Caliber Swaps are Easy
Recently, I came across a list of calibers that one can build AR-pattern rifles in, and it numbers into the dozens. If you know (or care) nothing about shooting and reloading, this doesn’t mean much to you. However, for those of us that enjoy cooking up our own ammo, the AR is perfect. In the AR-universe, swapping calibers is typically as simple as swapping barrels; and sometimes a bolt and magazine. A barrel swap can be accomplished in about 20 minutes with $100 worth of tools. Thus, when a new wiz-bang caliber is introduced like the new .224 Valkyrie, one would need only spend a few hundred dollars on a barrel, bolt and mag to try it out. Switching from .223 to .300 Blackout is a simple barrel swap.
Because of the design of the AR platform, there is an even easier way to swap calibers. Last year, I built a mid-range target rifle capable of shooting out to 600 yards. I built it with the express intent of being able to swap uppers (the upper receiver, barrel and hand guard). This means I can have a .223 Wylde upper, a .224 Valyrie upper, a 25-45 Sharps upper, a 6.5 Grendel upper and a .300 Blk upper if I want. Changing calibers would be a matter of pulling two pins and swapping the barreled upper. The amount of flexibility in the platform is amazing.
They are Easy and Fun to Shoot
The AR’s relative light weight, excellent ergonomics and low recoil make it perfect for people just getting into rifle shooting. Ammunition in .223 Remington or 5.56 NATO can be found everywhere and it’s fairly inexpensive. And, because the AR is so ubiquitous now, there is ammo for every purpose. Want to plink? 55 grain ammo is cheap and available. Shooting 500 yards? It’s easy to find 69 grain or 77 grain open tip match ammo that will shoot small groups at distance. Need defensive ammo? There are almost too many choices to list.
Shooting offhand, it’s not at all hard to be on target the first time you shoot one. I’ve taken people who have never shot a rifle before and had them ringing steel at 500 yards in 5 minutes. The low recoil doesn’t beat you up, and you can shoot for hours without breaking the bank—assuming you’re shooting .223.
If you spend 6 seconds searching YouTube, you’ll find plenty of videos of 9 year old kids shooting ARs. They are that easy to shoot. And, because they are reasonably accurate, it’s easy to hit what you’re shooting at. Hitting what you’re shooting at makes shooting more fun. And when shooting is fun, you want to do it more. That’s a big reason people can’t stop once they buy their first AR. It’s such fun to shoot that everyone quickly wants to try another variant. I’ve never handed someone an AR to shoot for the first time and gotten it back with a frown. Everyone has a huge smile on their face after the first magazine—and everyone asks for another loaded mag!

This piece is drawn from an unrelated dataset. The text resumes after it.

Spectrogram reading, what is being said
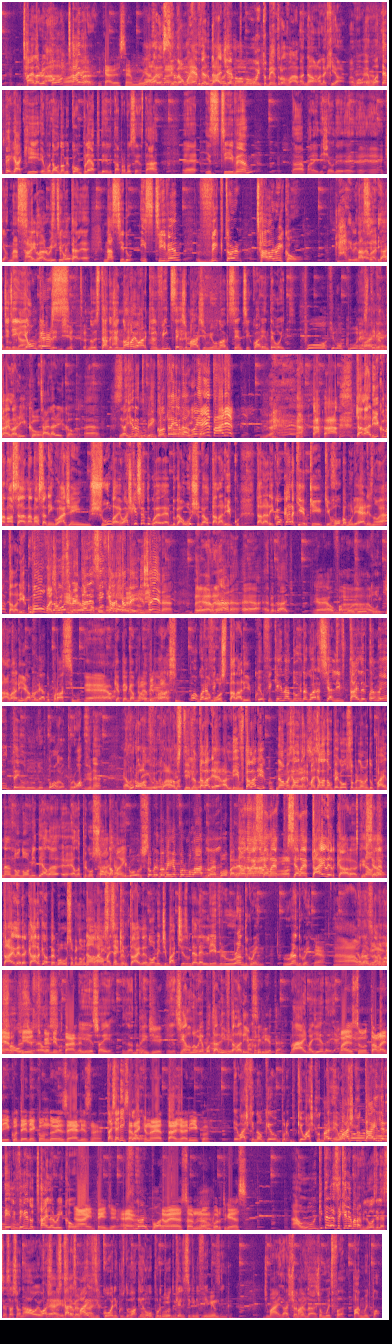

It’s a Great Home Defense Gun
I’d be remiss if I didn’t list this characteristic. A lot of people use handguns or shotguns for home defense, and I have no problem with that, I do as well. But my primary bump in the night gun is a AR-15 carbine with an illuminated reticle 1-4x scope and a flashlight on the end. It will soon be another gun I’m working on, but that one is still coming together. The .223 rounds tend to over-penetrate less than shotgun rounds do, and because the gun is light and handy and has virtually no recoil, follow up shots are quick and accurate. With 28 rounds on board, I feel pretty good about my odds, even with multiple assailants.
But forget me, the AR-15 is easier for smaller-framed people to operate effectively. Women and even kids can and have used ARs to defend their families to great effect. Unlike a shotgun which takes a fair amount of skill to manage recoil and manual of arms, the AR-15 is very easy to deploy. With a red dot optic and momentary-on flashlight, one has both positive target identification and easy aiming.
So that, in 2,311 words is the tip of the iceberg of why people need an AR-15. Or three. Or five.